I have to admit, as someone who lives in New York, that I don’t go to museums that often. Just to name art and design museums, there are a handful of them that I can think of: The Guggenheim Museum, the Metropolitan Museum of Art, the Museum of Modern Art, Cooper Hewitt Design Museum, the Whitney Museum of American Art etc. Last time I went to an art museum was several months ago when I had an out-of-town friend.
The last time I went to the Guggenheim Museum was more than 3 years ago to see a show called “The World of Nam Jun Paik.” That was definitely one of the best exhibitions that I can recall. The current exhibition at the same museum, “Matthew Barney – The Cremaster Cycle,” is also one of the best, I can say.
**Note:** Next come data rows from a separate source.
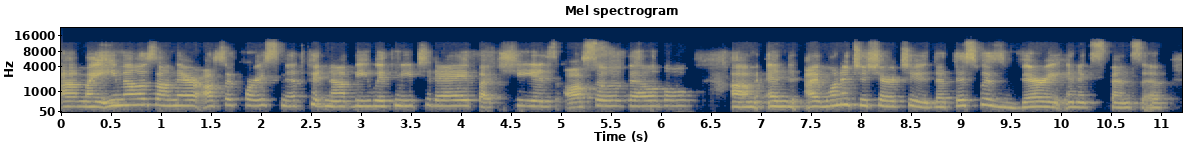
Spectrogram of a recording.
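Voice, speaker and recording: With an ordinary speaking voice, a woman talks at a moderate pace and fairly high pitch, with fairly even intonation and hardly any pauses. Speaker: community program organizer. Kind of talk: online meeting presentation.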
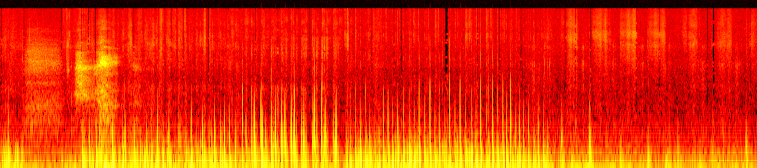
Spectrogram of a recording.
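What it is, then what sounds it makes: Tennis ball tapped with fingernails. A blue and yellow felt tennis ball with a hollow rubber core, held in one hand, is tapped and scratched with long painted nails. A brief soft scratching opens the clip, followed by a long run of rapid, dull, low thuds that blur into a steady muffled patter. Fainter, airier scratches mix in toward the end.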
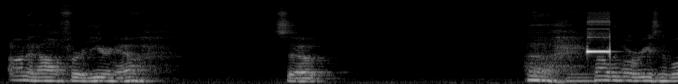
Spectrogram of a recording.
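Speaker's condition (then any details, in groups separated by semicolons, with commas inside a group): No condition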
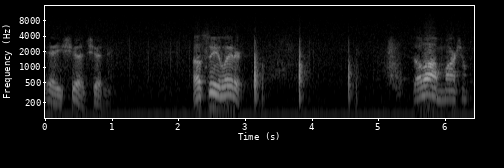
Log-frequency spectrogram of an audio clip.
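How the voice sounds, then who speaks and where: An actor playing a surly, guarded wagon driver in a 1950s radio western, curt and suspicious. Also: male voice, medium pitch, moderate pace, fairly bright tone, natural voice. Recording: dull, noisy vintage radio recording.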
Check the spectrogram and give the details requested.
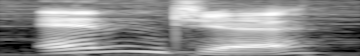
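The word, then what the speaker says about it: Ange: Glad you have gotten to my favorite character of all time now, Angie. Favorite character of all time, really? I'm here to tell you her name is pronounced Enje.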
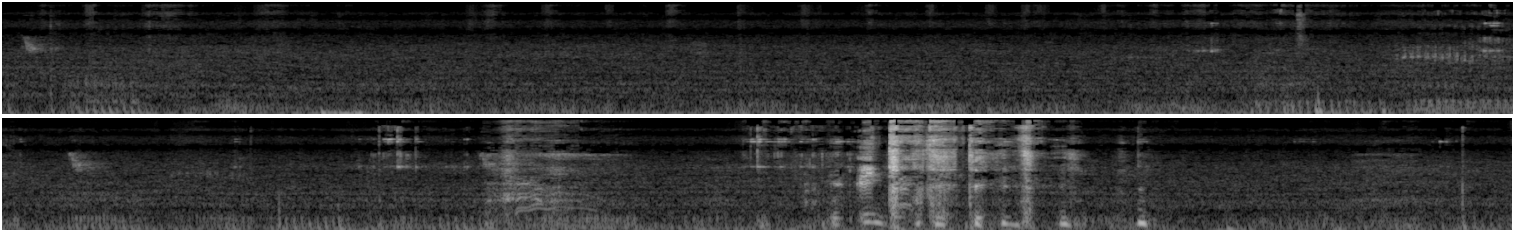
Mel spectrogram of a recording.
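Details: Black domestic cat purring steadily indoors while content, digging in its claws and nipping; a low continuous rumbling purr fills the recording, with brief rustling and handling noises near the end.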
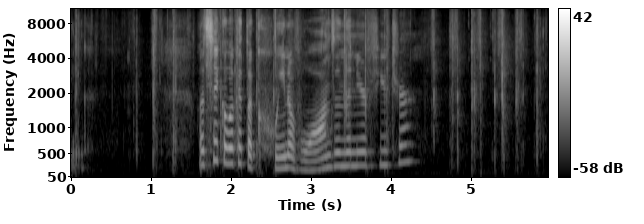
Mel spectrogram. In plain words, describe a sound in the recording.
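Playing cards riffle and flick softly as they are shuffled.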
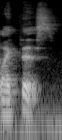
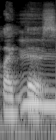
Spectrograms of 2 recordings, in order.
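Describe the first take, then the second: First: The voice is in its normal deeper register. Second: The voice is softened and higher. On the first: The caller might think it is a man. "and not like this" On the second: The caller should hear a woman. "I would automatically soften my voice"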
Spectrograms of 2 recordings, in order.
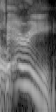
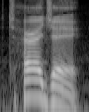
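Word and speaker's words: Terje: todd terry yeah yeah todd terry you know i'll say no no todd turjay and i'm like oh to all the other guys todd turgie i never knew how to pronounce that by the way well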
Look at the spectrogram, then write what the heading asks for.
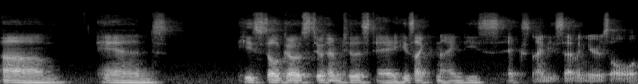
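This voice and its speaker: In an American accent, the speaker goes at a very slow pace with a somewhat breathy voice. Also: man. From US South (Georgia, Atlanta suburbs). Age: 20s. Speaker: photographer and drummer. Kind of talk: casual interview conversation.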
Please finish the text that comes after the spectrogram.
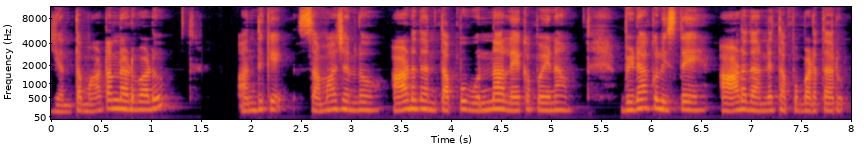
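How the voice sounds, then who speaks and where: A woman narrating a moral story in an even, measured storytelling voice. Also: on the low side.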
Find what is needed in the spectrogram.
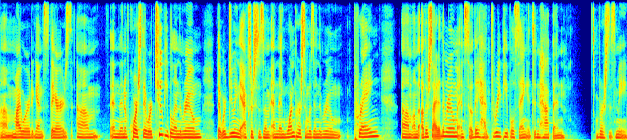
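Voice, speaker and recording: In an unremarkable speaking voice, a woman with an American accent talks at a fairly quick pace with a fairly low pitch, ordinary pitch variation and very even loudness, on a very clean recording with a silent background. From US Midwest, St. Louis area. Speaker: spiritual abuse survivor and activist. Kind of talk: testimony. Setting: studio.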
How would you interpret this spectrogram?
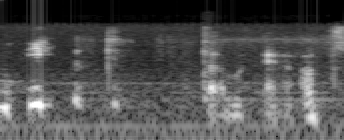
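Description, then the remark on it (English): A dog chews on a crinkly M&M candy wrapper, making faint, irregular bursts of crackling and rustling that come in uneven clusters, with soft murmuring sounds mixed in. “Sorry, my dog was chewing on an M&M wrapper.”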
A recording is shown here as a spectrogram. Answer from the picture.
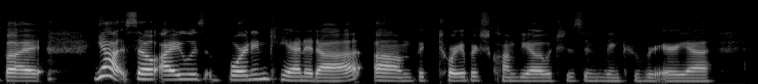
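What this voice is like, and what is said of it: Noticeable accent. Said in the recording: “I can hear her accent.”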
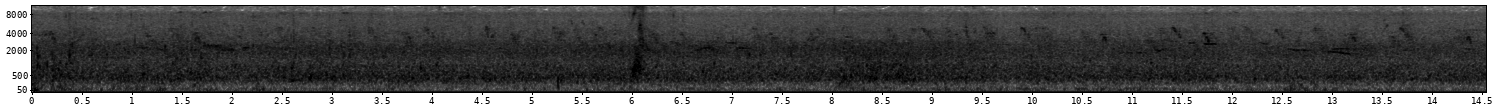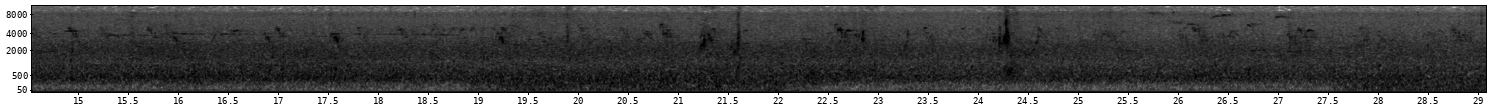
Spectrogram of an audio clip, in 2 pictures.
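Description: Faint, steady rush of a flowing river, with scattered faint bird chirps and a sharp click about six seconds in and another later on.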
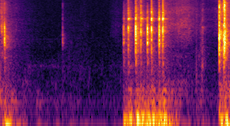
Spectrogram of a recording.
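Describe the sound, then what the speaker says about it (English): Quick clicks of keys on a computer keyboard come in two close bursts after a nearly silent pause, with one faint tap in between. "I would just do some typing, Ctrl A, Ctrl C"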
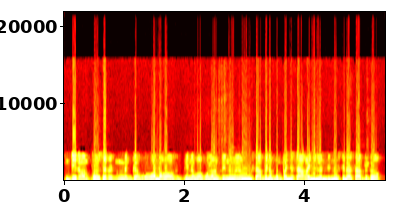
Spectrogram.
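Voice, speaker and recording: A man, a bus driver calling in, answering loudly and defensively. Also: a little high, steady tone, dull audio. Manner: loud, defensive, rapid.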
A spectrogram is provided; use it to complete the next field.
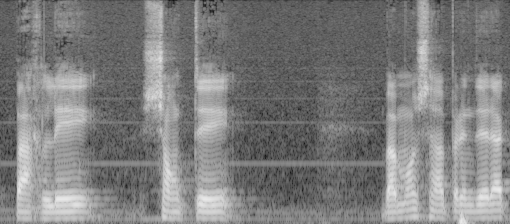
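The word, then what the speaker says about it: parler: igual que el infinitivo parle que acaba en r en el que esa r tampoco se pronuncia y en nosotros parlón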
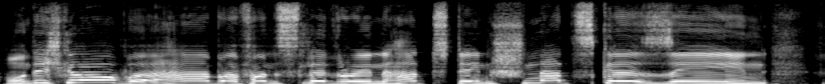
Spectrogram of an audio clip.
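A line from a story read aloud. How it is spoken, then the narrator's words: Calling through a megaphone. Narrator (German): rief Zacharias Smith durch sein Megafon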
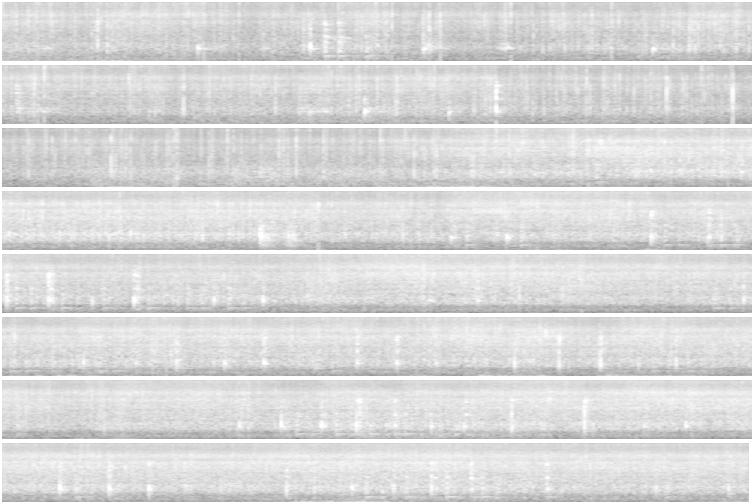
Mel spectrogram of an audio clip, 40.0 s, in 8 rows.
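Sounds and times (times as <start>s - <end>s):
meat sizzling in a frying pan: 0.0s - 39.9s
wooden spoon tapping and scraping pan: 0.2s - 6.2s, 7.0s - 8.5s, 16.6s - 17.2s, 17.8s - 23.9s, 24.6s - 29.7s, 31.5s - 39.0s.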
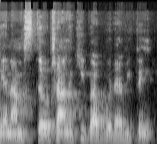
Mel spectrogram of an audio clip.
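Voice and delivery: usual speaking voice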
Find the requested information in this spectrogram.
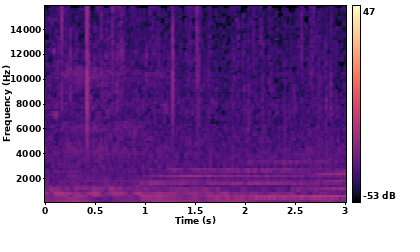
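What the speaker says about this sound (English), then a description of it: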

The first significant encounter that I had with Matthew Barney’s work was several years ago when I saw one of his films “Cremaster 2.” I had heard of him and was somewhat aware of his work through his appearances in several international shows. A friend asked me to go see this film one night and he had briefly told me “Oh, this artist gets millions of dollars to make these arty films.” After watching the film, I have to admit that I didn’t know what to make of it. The narrative seemed very abstract, somewhat slow-moving and not instantly obvious. The imagery, however, was vivid, surrealistic and absolutely stunning.
There are five feature-length Cremaster films, made between 1994 and 2003 (although not shot sequentially). The Cremaster Cycle is almost a universe of its own that unfolds cinematically but also through installations, photographs, sculptures, and drawings that Barney makes in conjunction with each episode. Enter the museum and the visitor is able to experience those firsthand. Part of “Cremaster 3,” the film from the series that was most recently filmed, takes place at the Guggenheim Museum. The museum serves not only as a gallery space but also as a film studio, and the visitor can experience the film set as she walks through the museum.
Every detail of the museum is transformed into the Cremaster universe. Bizarre yet gorgeous sculptures and imagery make up this universe that is surrealistically out of the ordinary. Even the frames of the photographs as well as the cases of the drawings are carefully crafted from similar materials that are used in the films and installations.
Like the last show that I saw at the Guggenheim, I was genuinely impressed by this exhibition. Most museums merely display artist’s work whereas the Guggenheim let Barney, as well as Paik, turn the space into work of art itself. Frank Lloyd Wright may not have imagined the building being used this way. But if he had, that’s genius on his part.
Matthew Barney – The Cremaster Cycle
Date: Febuary 21th 2003 – June 11th 2003
Address : 1071 Fifth Avenue at 89th Street New York, NY, USA